Unfortunately for the Duwamish tribe the new Bush Administration put a hold on all new regulations and determinations that had not yet been published in the Federal Register. The Duwamish approval was held, never made it to the Federal Register, and thus never took effect.
On September 25, 2001, the Bush Administration’s Assistant Secretary for Indian Affairs, Neal McCaleb, reversed the Anderson approval and formally issued a final decision refusing the Duwamish’s bid to be recognized.
Since 2003, Seattle Congressman Jim McDermott has introduced a bill every two years to restore recognition to the Duwamish which has never made it out of the House Committee on Natural Resources.
According to Nedra Darling, Spokeswoman at the Office of the Assistant Secretary-Indian Affairs, when asked about their stance on the issue, she stated ‘It is the Department of the Interior’s policy not to discuss matters that are currently under litigation.”
In an interview with Indian Country Today Media Network, Chairwoman Cecile Hansen shared her thoughts of a nearly 36-year battle in seeking recognition for her tribe.
How did the petition for recognition begin?
We were fighting for fishing rights and we naïvely believed that we were going to get recognized and get our fishing rights given back. That was the whole point of us getting into this process.
I became involved in 1975, when I was elected chair. You didn't know what you were supposed to be doing, but I was bright enough to say 'Let's just ask the tribal members' we came back with a survey and sent it to all of the tribal members we could get a hold of, on top of the list was acknowledgment and recognition. The idea was we would get all of our rights returned to us from the treaties to include fishing rights, land rights, a land base or reservation – and a bucket of gold in the rainbow.
How does it feel to have gone through all of this?
It is disgusting to me. I always say now when I go around speaking, and I have done this for about 35 years for the tribe, I just don't understand why any Native American tribe has to prove who they are. If you know anything about this country, we have invited everybody to come in here – but are they standing at the line having to prove who they are?
How do you feel about the decision of the judge?
I have mixed emotions about this.
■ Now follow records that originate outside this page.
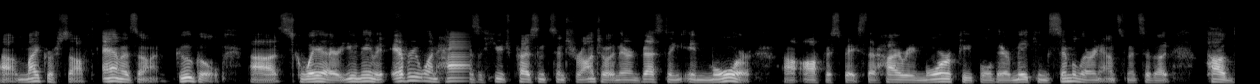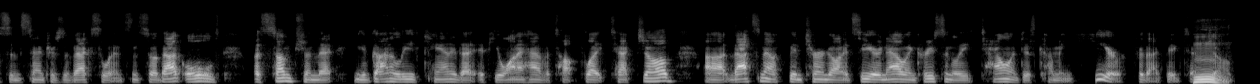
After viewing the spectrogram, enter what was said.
uh, Microsoft, Amazon, Google, uh, Square, you name it, everyone has a huge presence in Toronto and they're investing in more uh, office space. They're hiring more people. They're making similar announcements about hubs and centers of excellence. And so that old assumption that you've got to leave Canada if you want to have a top flight tech job, uh, that's now been turned on its ear. Now, increasingly, talent is coming here for that big tech mm. job.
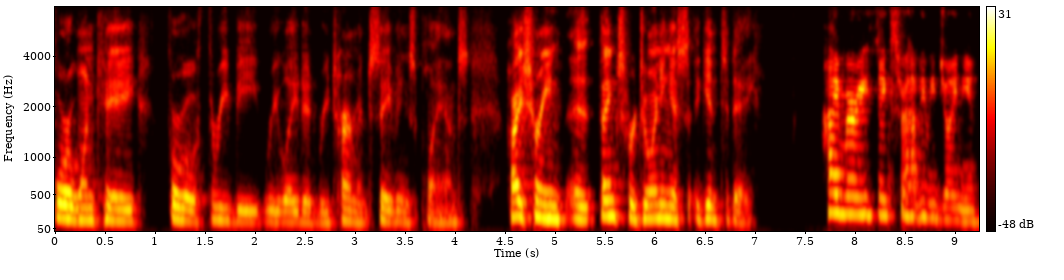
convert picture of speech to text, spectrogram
401k, 403b related retirement savings plans. Hi, Shareen. Uh, thanks for joining us again today. Hi, Murray. Thanks for having me join you.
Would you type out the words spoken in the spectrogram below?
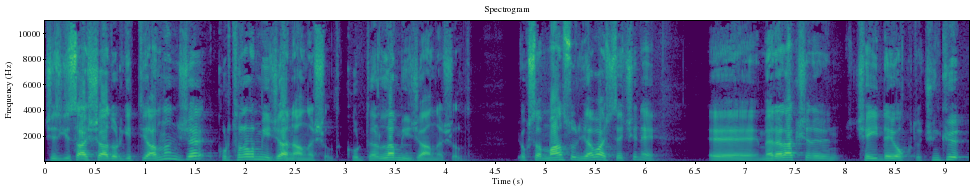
çizgisi aşağı doğru gittiği anlanınca kurtarılamayacağını anlaşıldı. Kurtarılamayacağı anlaşıldı. Yoksa Mansur Yavaş seçeneği e, Meral Akşener'in şeyinde yoktu. Çünkü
I was shocked and I have always heard he was a fair judge.
It is common sense that our tribe should be acknowledged by the federal government. It offends me that we have worked so very hard, and talked to historians and worked with volunteers and paid petition writers to help pull this together, but then to sit through this awful, awful process?
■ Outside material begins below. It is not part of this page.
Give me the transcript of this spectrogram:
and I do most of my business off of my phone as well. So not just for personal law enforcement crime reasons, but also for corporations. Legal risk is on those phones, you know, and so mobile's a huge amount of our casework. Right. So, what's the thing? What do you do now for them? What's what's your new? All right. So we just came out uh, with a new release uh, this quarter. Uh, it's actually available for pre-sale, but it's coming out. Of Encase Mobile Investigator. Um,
We were told over 30 years ago, that we should be able to get through the process within five years. That was a fib.
We now live on a 2/3 of an acre reservation. We gave up 54,000 acres which is Seattle, and then we buy back the 2/3 of an acre. I'm not complaining because I'm grateful for this land but we want to raise money because parking is really tough here when we have big gatherings.
Why has it taken nearly 36 Years?
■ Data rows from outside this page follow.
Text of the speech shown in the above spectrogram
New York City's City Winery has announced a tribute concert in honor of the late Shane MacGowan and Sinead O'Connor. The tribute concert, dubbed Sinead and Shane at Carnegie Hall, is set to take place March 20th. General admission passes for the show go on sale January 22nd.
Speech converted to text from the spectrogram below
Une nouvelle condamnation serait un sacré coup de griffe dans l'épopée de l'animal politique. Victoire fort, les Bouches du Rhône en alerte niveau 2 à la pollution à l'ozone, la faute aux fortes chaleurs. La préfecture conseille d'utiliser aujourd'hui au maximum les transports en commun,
We once received a letter of deficiency, which told us something was missing, we took care of that, we waited and waited and then we received another letter of deficiency, and that's just the way it went. They said they were dealing with all of these tribes in California and they always had excuses why they couldn't work on this process.
I don't know how these people get jobs and not do their work. Then they complain too many people are seeking acknowledgment. It goes back to our wonderful government. I say, just come back and recognize us, because we want to help the community here in Seattle.